'TOUBAB, how are you?'
or even worse..
A long, loud whine... ahhhh!!
Suprisingly,I have never lost my temper and either ignore, say hello or speak in Mandinka.
Bumsters are basically men aged around 17 to 35 who annoy the crap out of all white females (sometimes men too). They have their usual lines and generally make life hard because a short walk on the beach, a walk to the market, actually anywhere near the coastal area is the bumsters playground.
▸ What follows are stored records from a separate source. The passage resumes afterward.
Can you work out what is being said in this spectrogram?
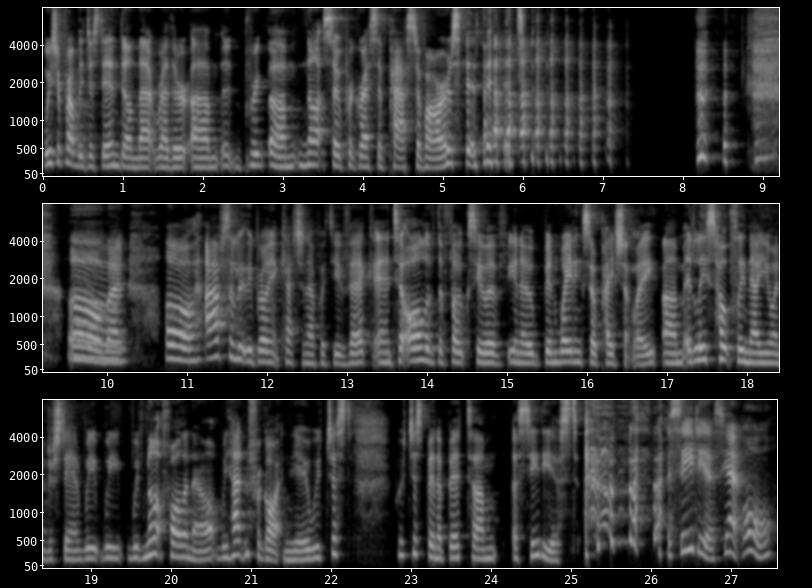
we should probably just end on that rather um, pro- um, not so progressive past of ours. oh, man. Oh, absolutely brilliant catching up with you, Vic. And to all of the folks who have, you know, been waiting so patiently, um, at least hopefully now you understand. We we we've not fallen out. We hadn't forgotten you. We've just we've just been a bit um assiduous. Assiduous, yeah, or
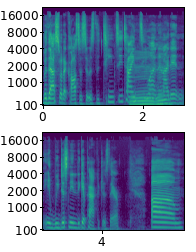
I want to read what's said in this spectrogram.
but that's what it cost us. It was the teensy tiny one, and I didn't. We just needed to get packages there. Um,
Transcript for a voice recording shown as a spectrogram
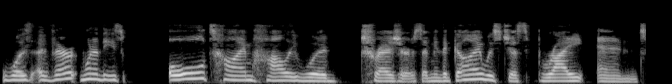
was a very, one of these old time Hollywood treasures. I mean, the guy was just bright and,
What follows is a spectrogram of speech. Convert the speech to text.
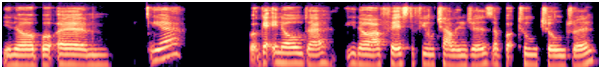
you know, but um, yeah, but getting older, you know, I've faced a few challenges. I've got two children.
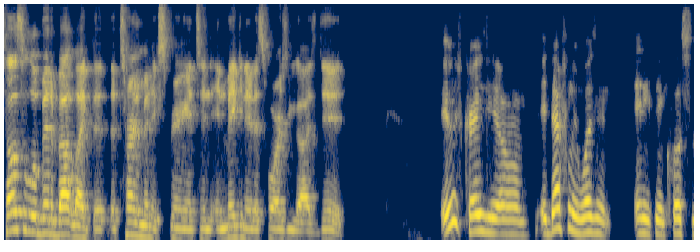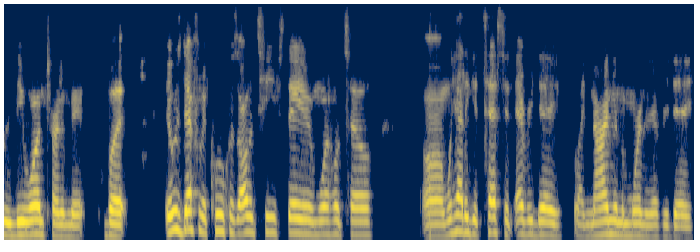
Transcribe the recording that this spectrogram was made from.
tell us a little bit about like the, the tournament experience and, and making it as far as you guys did. It was crazy. Um, it definitely wasn't anything close to the D1 tournament, but it was definitely cool because all the teams stayed in one hotel. Um, we had to get tested every day, like nine in the morning every day.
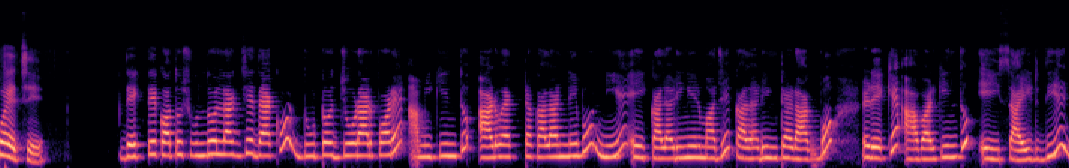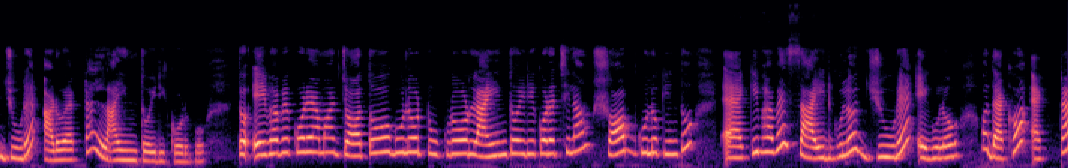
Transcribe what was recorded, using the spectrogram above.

Bumsters annoy all women, all ages and some try and pick up white females in the hope of getting money or a VISA. The sad and disconcerting thing is the number of older and unattractive ladies that visit The Gambia solely to have relations with a bumster. Many give the bumsters a lot of money and get caught up in this wicked love, power and money struggle. I see it daily on the coast and is uncomfortable to see a lady of 55 plus, with African beads, short skirt and sunburn walking hand in hand with a 25 year old buff fit bumster.
In the past week on the coast I have been bumstered at least 50 times.
Just a 30 minute walk to the bush taxi to go to work in Banjul this week has me hearing the same bumster crap.
Some common lines, all of which I have heard this week..
NUMBER ONE – its nice to be nice.
Welcome to the smiling coast of Africa.
Hey boss lady, I love you.
Hey boss lady, where are you from?
Excuse me, just one minute.
Hey sister, I like the way you walk.
Hey darling, may I walk with you.?
Hey, you are gambian now, do you have a Gambian husband?
Hey darling, I want to marry you, can I walk with you?
Does your husand satsify you?
Hey boss ladies, you are very strong/fit, can I join you? (while my friends and I go for a run we hear this at least 15 times)
Ahh.. Australia, nice country, can you take me with you?
How do you like the Gambia? Do you have a black husband?
Hey boss lady, I like the way you look.
Hey sister do you remember me? I'm Lamin from the hotel..a con used to scam money.